On November 17, 2020, the Securities and Exchange Commission (SEC) adopted rules (which are now effective) permitting electronic signatures for SEC filings, provided that certain procedures are followed. There are potential advantages to the utilization of e-signatures by public companies in SEC filings, including from a facilitation perspective (particularly for filings such as registration statements and 10-Ks which need to be signed by a significant number of individuals) and a record-keeping perspective.
Overview of E-Signature Rules
Before the adoption of the SEC’s e-signature rules which recently became effective, SEC filings needed to be manually signed by the signatories to such filings, and public companies were required to retain such manual signatures for a period of at least five years (and provide such signatures to the SEC upon request). The amendments to Regulation S-T resulting from these new rules allow for e-signatures instead of manual signatures (manual signatures will continue to be permitted as well) for SEC filings, provided that the following conditions are met:
- The signatory must present a physical, logical, or digital credential that authenticates the signatory’s identity (this may involve a driver’s license, passcode or a credential chip on a workplace ID).
- The signature process must provide for non-repudiation, which is defined as “assurance that an individual cannot falsely deny having performing a particular action” (this may involve public-key encryption tools provided by commercially available e-signature platforms).
- The e-signature must be attached, affixed, or otherwise logically associated with the signature page or document being signed.
- There must be a timestamp to record the date and time of the signature.
Over the last few weeks, we have seen a flurry of activity concerning diversity in the boardroom.
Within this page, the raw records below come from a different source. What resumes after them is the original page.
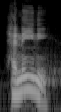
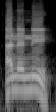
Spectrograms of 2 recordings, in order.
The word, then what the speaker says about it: Heneni: Oh, it's Heneni. Heneni, oh yeah, French people don't pronounce the H.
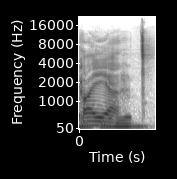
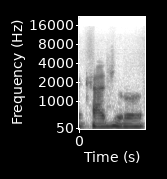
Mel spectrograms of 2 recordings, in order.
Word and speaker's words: Kaja: Yeah, a lot of people say Kaju or yeah, but it makes sense really. Living in Spain, I should know that the J is silent.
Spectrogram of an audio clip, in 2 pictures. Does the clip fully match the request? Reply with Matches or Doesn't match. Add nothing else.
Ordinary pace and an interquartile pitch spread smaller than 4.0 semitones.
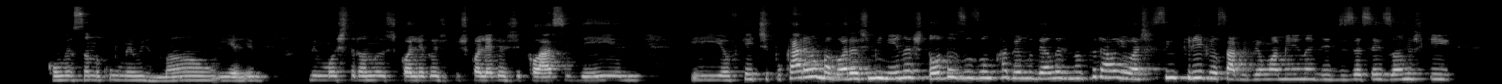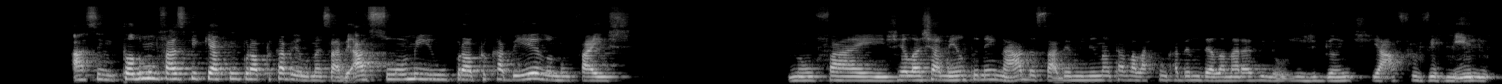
Doesn't match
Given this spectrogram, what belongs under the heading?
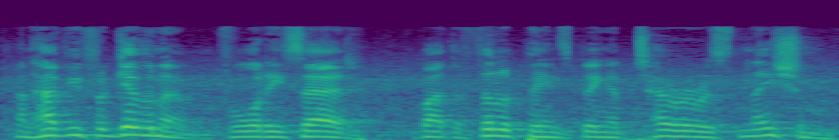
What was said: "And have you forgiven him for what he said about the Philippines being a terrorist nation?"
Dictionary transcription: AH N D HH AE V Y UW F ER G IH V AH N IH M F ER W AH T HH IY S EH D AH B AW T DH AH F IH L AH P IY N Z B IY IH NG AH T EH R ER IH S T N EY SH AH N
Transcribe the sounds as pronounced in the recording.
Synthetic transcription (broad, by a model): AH N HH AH V Y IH F ER G IH V AH N IH M F ER W AH T HH IY S EH D AH B AW T DH AH F IH L AH P IY N Z B IY IH NG AH T EH R ER IH S T N EY SH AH N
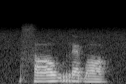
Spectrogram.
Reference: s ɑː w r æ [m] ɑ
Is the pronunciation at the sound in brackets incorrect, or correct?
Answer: incorrect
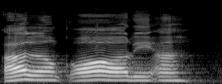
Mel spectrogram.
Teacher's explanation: qo yang betul-betul harus qo jangan k ya tidak ada sifat Hames di situ ya sifat syidah Qalqalah yang kuat yang mantul maka qo ya · huruf qaf itu huruf al-isti'la, ya, huruf yang terangkat lidahnya. Harus diangkat juga biar nggak ada gitu kan, ya, nggak ada dan kalau tidak terangkat ke atas sehingga akan ada betus gitu, hamas, desis. · dengan tenggorokan gitu kan bukan huruf tenggorokan huruf lisan huruf lidah si qo sama Ka tapi pangkal ya terangkat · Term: huruf alistilla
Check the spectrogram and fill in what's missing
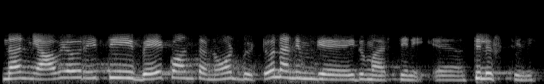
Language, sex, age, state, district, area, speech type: Kannada, female, 18-30, Karnataka, Chikkaballapur, rural, conversation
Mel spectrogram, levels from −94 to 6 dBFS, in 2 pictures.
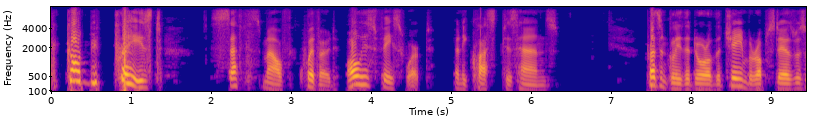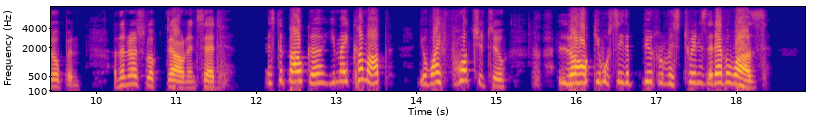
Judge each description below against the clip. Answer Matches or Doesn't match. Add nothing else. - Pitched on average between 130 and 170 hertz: Doesn't match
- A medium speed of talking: Matches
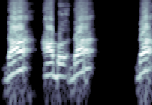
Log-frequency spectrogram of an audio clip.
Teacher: da ujung lidah dengan gusi gigi yang atas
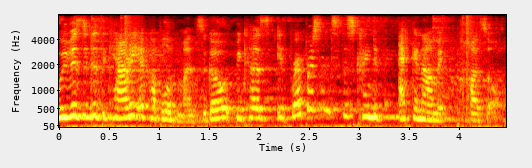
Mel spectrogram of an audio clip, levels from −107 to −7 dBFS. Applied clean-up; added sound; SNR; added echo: none; Cutlery, silverware / Dishes, pots, and pans; 20 dB; reverberation time 2.0 s.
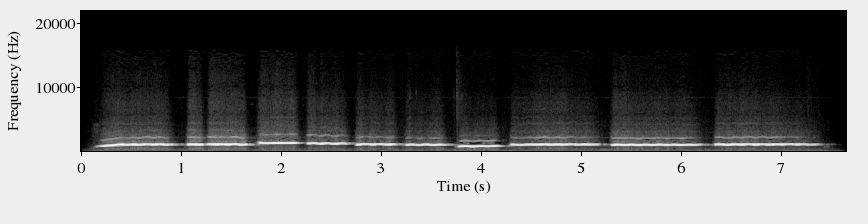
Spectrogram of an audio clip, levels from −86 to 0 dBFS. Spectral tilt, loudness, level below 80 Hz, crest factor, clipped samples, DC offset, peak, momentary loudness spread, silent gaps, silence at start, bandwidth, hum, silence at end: -3 dB/octave; -12 LUFS; -54 dBFS; 10 dB; under 0.1%; under 0.1%; -4 dBFS; 5 LU; none; 0.15 s; 4.7 kHz; none; 0.3 s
The Nasdaq Stock Market LLC (Nasdaq) proposed to the Securities and Exchange Commission (SEC) a new diversity rule and proxy advisory firms Institutional Shareholder Services (ISS) and Glass Lewis each announced expanded diversity proxy voting guidelines. These developments continue a trend of increased investor focus on board diversity.
Nasdaq Proposes Diversity Requirement
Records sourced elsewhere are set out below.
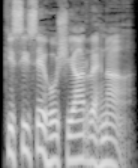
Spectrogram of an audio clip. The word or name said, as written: होशियार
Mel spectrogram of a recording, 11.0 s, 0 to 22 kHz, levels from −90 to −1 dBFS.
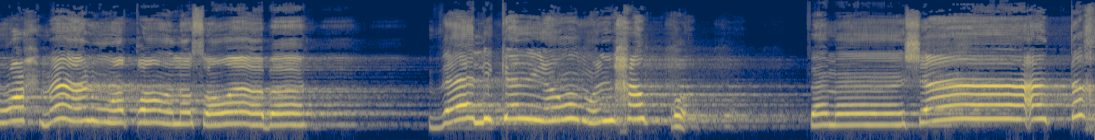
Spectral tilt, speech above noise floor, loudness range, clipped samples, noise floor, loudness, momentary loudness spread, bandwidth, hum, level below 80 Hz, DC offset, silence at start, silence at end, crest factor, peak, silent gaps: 1 dB/octave; 30 dB; 5 LU; under 0.1%; -44 dBFS; -13 LUFS; 13 LU; over 20 kHz; none; -78 dBFS; under 0.1%; 0 s; 0 s; 14 dB; 0 dBFS; none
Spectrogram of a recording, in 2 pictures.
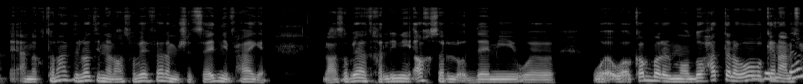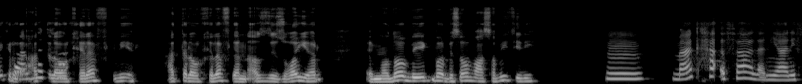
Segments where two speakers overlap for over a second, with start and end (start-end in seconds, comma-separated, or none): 7.5-8.8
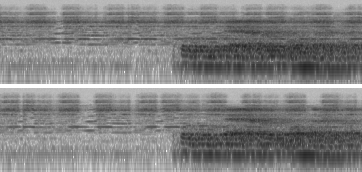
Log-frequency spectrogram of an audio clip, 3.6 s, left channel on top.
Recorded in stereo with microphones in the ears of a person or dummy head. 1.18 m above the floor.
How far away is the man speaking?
About 2 m.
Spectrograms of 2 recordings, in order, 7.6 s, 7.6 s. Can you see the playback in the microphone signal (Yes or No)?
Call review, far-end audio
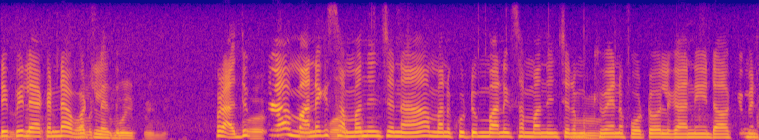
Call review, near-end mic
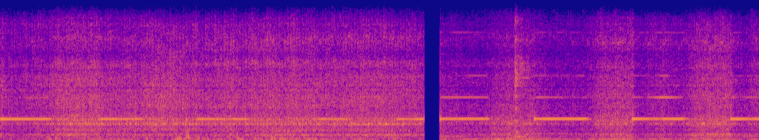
No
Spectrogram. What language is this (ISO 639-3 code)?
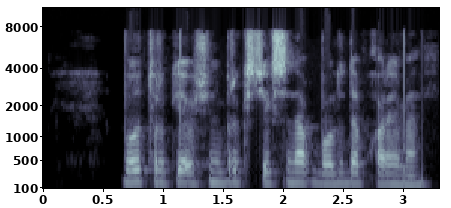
uig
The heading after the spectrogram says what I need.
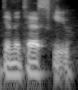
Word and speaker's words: Dimitrescu: makes up the Daughters of the House of Dimitrescu, which is actually how you pronounce that name.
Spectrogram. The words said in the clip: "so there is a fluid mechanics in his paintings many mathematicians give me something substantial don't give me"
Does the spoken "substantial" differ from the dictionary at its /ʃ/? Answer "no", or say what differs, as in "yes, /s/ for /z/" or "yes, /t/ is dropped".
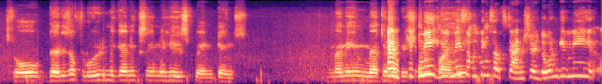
no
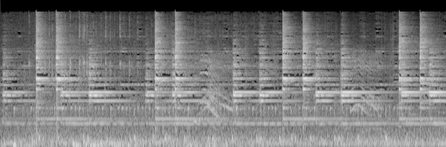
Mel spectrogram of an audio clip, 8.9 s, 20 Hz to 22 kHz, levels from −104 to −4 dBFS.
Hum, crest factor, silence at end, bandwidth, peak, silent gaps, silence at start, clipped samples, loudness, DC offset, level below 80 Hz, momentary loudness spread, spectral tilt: none; 18 dB; 0 s; 16.5 kHz; -2 dBFS; none; 0 s; under 0.1%; -18 LUFS; under 0.1%; -36 dBFS; 11 LU; -1 dB/octave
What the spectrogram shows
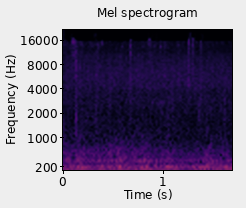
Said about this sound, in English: That's when she heard the storm.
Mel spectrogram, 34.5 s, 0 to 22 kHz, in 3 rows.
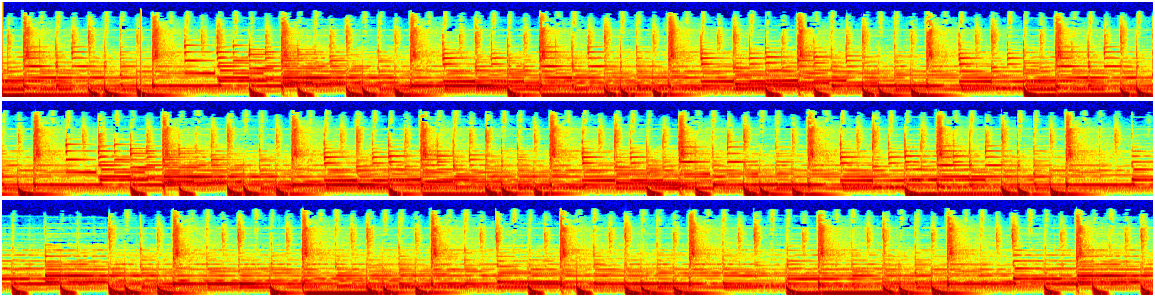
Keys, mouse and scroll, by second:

Nasdaq filed a proposal this week that, if approved by the SEC (subject to certain exceptions), would ultimately require boards of Nasdaq-listed companies to have at least two diverse directors, consisting of at least one director whose self-identified gender is female and at least one director who self-identifies as either an underrepresented minority or LGBTQ+ (in each case as defined in the proposal).
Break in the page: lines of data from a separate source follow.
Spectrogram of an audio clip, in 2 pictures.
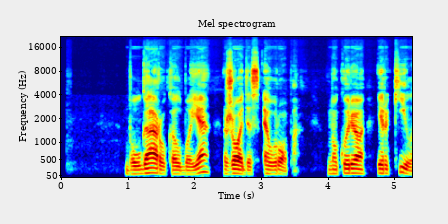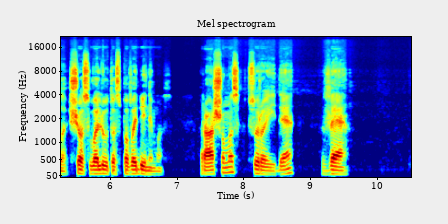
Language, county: Lithuanian, Klaipėda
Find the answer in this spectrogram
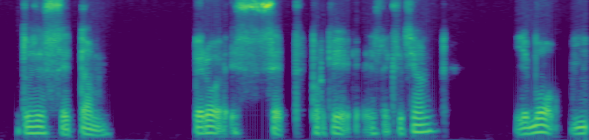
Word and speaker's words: cet: Entonces cet homme, pero es set porque es la excepción.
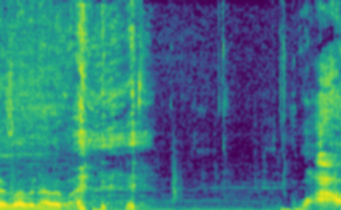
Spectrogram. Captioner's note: laughs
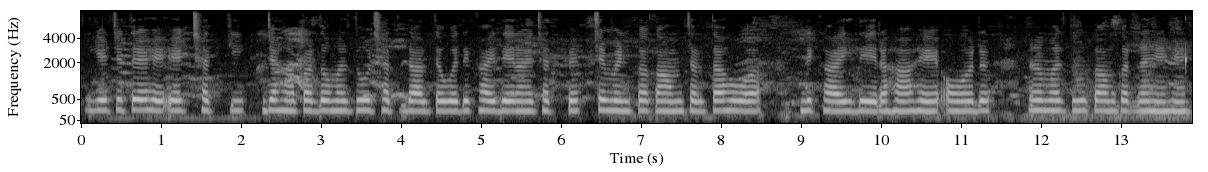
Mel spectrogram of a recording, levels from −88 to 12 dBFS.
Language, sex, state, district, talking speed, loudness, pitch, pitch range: Hindi, female, Maharashtra, Nagpur, 145 wpm, -22 LUFS, 230 Hz, 225-235 Hz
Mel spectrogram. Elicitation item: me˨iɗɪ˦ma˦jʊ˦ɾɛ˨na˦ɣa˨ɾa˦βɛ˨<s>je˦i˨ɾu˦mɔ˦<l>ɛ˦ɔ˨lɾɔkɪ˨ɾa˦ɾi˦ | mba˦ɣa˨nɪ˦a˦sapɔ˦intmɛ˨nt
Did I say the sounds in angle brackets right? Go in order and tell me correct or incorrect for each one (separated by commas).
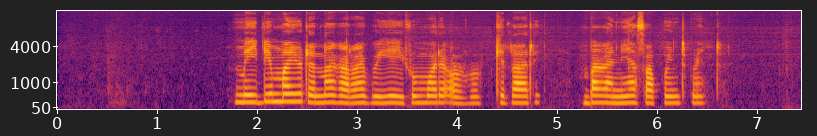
incorrect, incorrect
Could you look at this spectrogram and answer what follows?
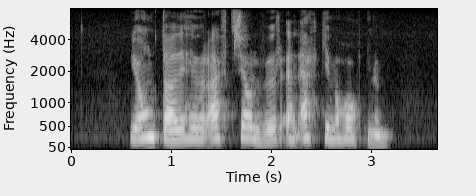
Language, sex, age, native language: Icelandic, female, 40-49, Icelandic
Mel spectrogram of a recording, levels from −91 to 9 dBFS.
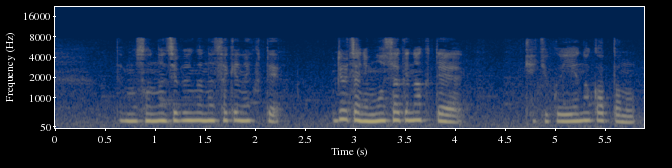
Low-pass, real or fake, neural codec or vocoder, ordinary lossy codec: none; real; none; none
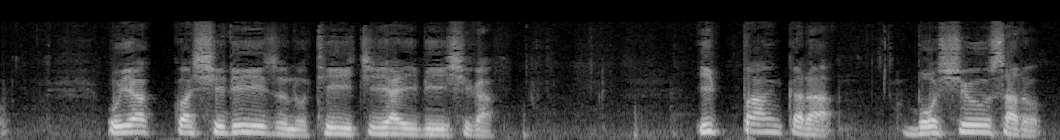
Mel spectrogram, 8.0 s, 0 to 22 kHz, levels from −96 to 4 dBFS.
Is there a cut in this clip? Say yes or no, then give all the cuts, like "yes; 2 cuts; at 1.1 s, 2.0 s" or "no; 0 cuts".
no; 0 cuts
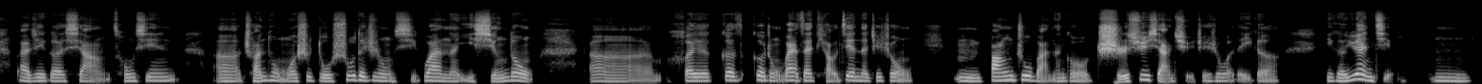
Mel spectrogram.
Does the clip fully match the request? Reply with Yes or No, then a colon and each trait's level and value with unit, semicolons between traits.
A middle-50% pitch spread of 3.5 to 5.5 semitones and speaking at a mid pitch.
No: average, 2.9 semitones; medium, 165 Hz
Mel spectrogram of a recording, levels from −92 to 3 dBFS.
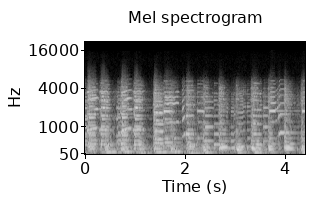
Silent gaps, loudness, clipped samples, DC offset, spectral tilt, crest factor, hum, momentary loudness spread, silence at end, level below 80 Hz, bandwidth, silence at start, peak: none; -17 LUFS; under 0.1%; under 0.1%; -6 dB/octave; 14 dB; none; 6 LU; 0 s; -40 dBFS; 8.6 kHz; 0 s; -4 dBFS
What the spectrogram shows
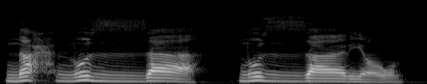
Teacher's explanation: نون کے آگے زا پر شد ہے تو ہم نون کو زا میں ملا کر پڑھیں گے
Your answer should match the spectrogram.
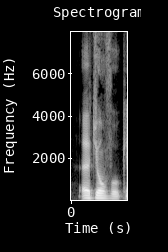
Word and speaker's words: John Verhoek: Ja, John Verhoek.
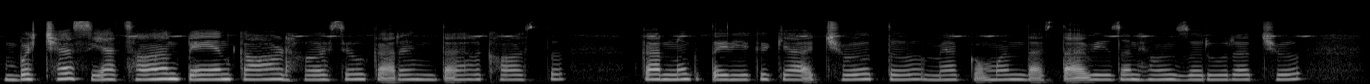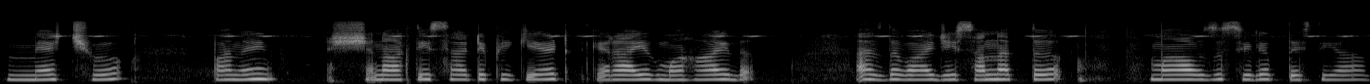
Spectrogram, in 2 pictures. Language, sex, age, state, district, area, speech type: Kashmiri, female, 18-30, Jammu and Kashmir, Bandipora, rural, read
If approved by the SEC, all Nasdaq-listed companies would be required to disclose certain statistical information regarding the diversity of their boards within one year of approval by the SEC (the Effective Date) and have at least one diverse director within two years of the Effective Date. Additionally, companies listed on the Nasdaq Global Select or Global Market tiers would be required to have at least two diverse directors within four years of the Effective Date and companies listed on the Nasdaq Capital Market would have to meet the same requirement within five years of the Effective Date. Companies failing to meet applicable requirements would have to provide to Nasdaq an explanation of their non-compliance. According to Nasdaq’s study, currently, more than 75% of its listed companies would not meet the requirements set forth under the proposed rule.…